One of the primary targets of social justice advocates is comedy. Political correctness has made telling jokes to be a risky affair, and things we used to laugh about have now become something along the lines of a sacred cow. Making fun of something mundane may unexpectedly make your life more complicated.
Even comedy we consider iconic is being spat on. Recently, the BBC’s controller of comedy commissioning, Shane Allen, boasted about how diverse his comedy lineup on television is becoming, and took a swipe at legendary comedy group Monty Python in the process.
“If you’re going to assemble a team now, it’s not going to be six Oxbridge white blokes. It’s going to be a diverse range of people who reflect the modern world,” said Allen.
This got back to Monty Python actor Terry Gilliam who was recently interviewed while giving a press conference at the Karlovy Vary film festival where he was presenting his new film The Man Who Killed Don Quixote. According to the Guardian, Gilliam expressed sadness over the fact that comedy has become so politically correct that you can’t even be an all-white comedy troop anymore, and declared that he’s declared himself as a black lesbian:
Speaking at a press conference at the Karlovy Vary film festival, where he was presenting his new film The Man Who Killed Don Quixote, Gilliam said: “It made me cry: the idea that … no longer six white Oxbridge men can make a comedy show. Now we need one of this, one of that, everybody represented… this is bullshit. I no longer want to be a white male, I don’t want to be blamed for everything wrong in the world: I tell the world now I’m a black lesbian… My name is Loretta and I’m a BLT, a black lesbian in transition.”
He added: “[Allen’s] statement made me so angry, all of us so angry.
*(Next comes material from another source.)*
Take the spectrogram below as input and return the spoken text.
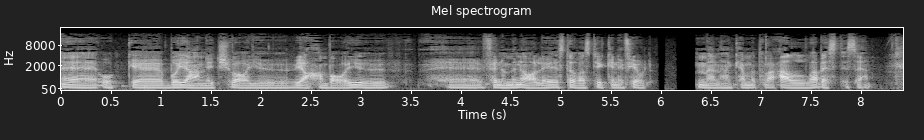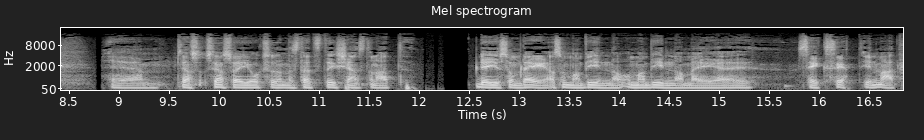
Eh, och eh, Bojanic var ju, ja han var ju eh, fenomenal i stora stycken i fjol. Men han kan inte vara allra bäst i sen. Eh, sen, sen så är ju också med statistiktjänsterna att det är ju som det är, alltså om man vinner, om man vinner med eh, 6-1 i en match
Comedy is not assembled, it’s not like putting together a boy band where you put together one of this, one of that everyone is represented.”
The former comedy troop’s John Cleese also sent out an angry tweet in response, pointing out that Monty Python was pretty diverse at that time.
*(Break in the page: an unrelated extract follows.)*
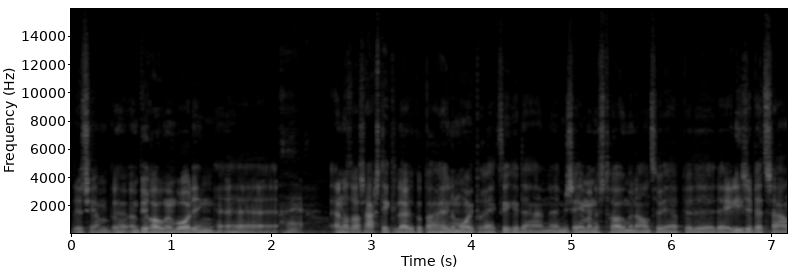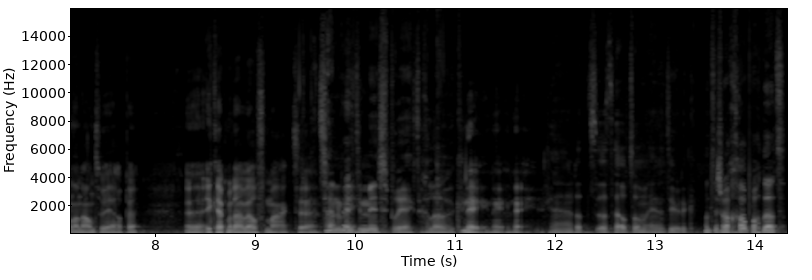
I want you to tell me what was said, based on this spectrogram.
Dus ja, een bureau in wording. Ah, ja. En dat was hartstikke leuk. Een paar hele mooie projecten gedaan. Museum en de Stroom in Antwerpen, de, de Elisabethzaal in Antwerpen. Uh, ik heb me daar wel vermaakt. Uh. Het zijn okay. niet de minste projecten, geloof ik. Nee, nee, nee. Ja, dat, dat helpt wel mee natuurlijk. Want het is wel grappig dat...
“BBC’s Head of Comedy puts Monty Python’s lack of originality down to a surfeit of education and racist bias,” tweeted Cleese. “Unfair! We were remarkably diverse FOR OUR TIME.”
“We had three grammar-school boys, one a poof, and Gilliam, though not actually black, was a Yank. And NO slave-owners,” he added.
BBC's Head of Comedy puts Monty Python's lack of originality down to a surfeit of education and racist bias
Unfair ! We were remarkably diverse FOR OUR TIME
We had three grammar-school boys, one a poof, and Gilliam, though not actually black, was a Yank. And NO slave-owners
— John Cleese (@JohnCleese) June 20, 2018
Gilliam later doubled down on his comments in an interview, stating that ego tends to play a part in how offended people have become when it comes to being offended, according to the Daily Wire:
“I always felt the British are very good at laughing at themselves; the Americans are better at laughing at other people,” Gilliam told the Journal. “I still think it’s pretty true, but it’s changing because now we can’t laugh at anybody because it causes offense.”
At the heart of the perpetual offense phenomenon, he said, is ego. “There’s a kind of egotism out there: ‘Oh, they were making fun of me,'” he said. “Never heard of you. I’m making fun of an idea.”
A great deal of mainstream comedy nowadays is usually what’s known as “clapter,” which is a term coined by Ben Shapiro. The idea is that what many comedians are saying isn’t actually funny, it’s just a political opinion delivered in a humorous tone that elicits more clapping than it does laughter.
Actual comedy, like the kind seen from figures like Monty Python or Mel Brooks, would likely create such outrage that creating it wouldn’t be worth the headache. This is heartbreaking since comedy not only lightened the mood of society, but it made sure that the aforementioned sacred cows never achieved such an untouchable status.
Satire and mockery are great equalizers. Hopefully, our society will turn away from this “clapter” nonsense and encourage the return of actual comedy.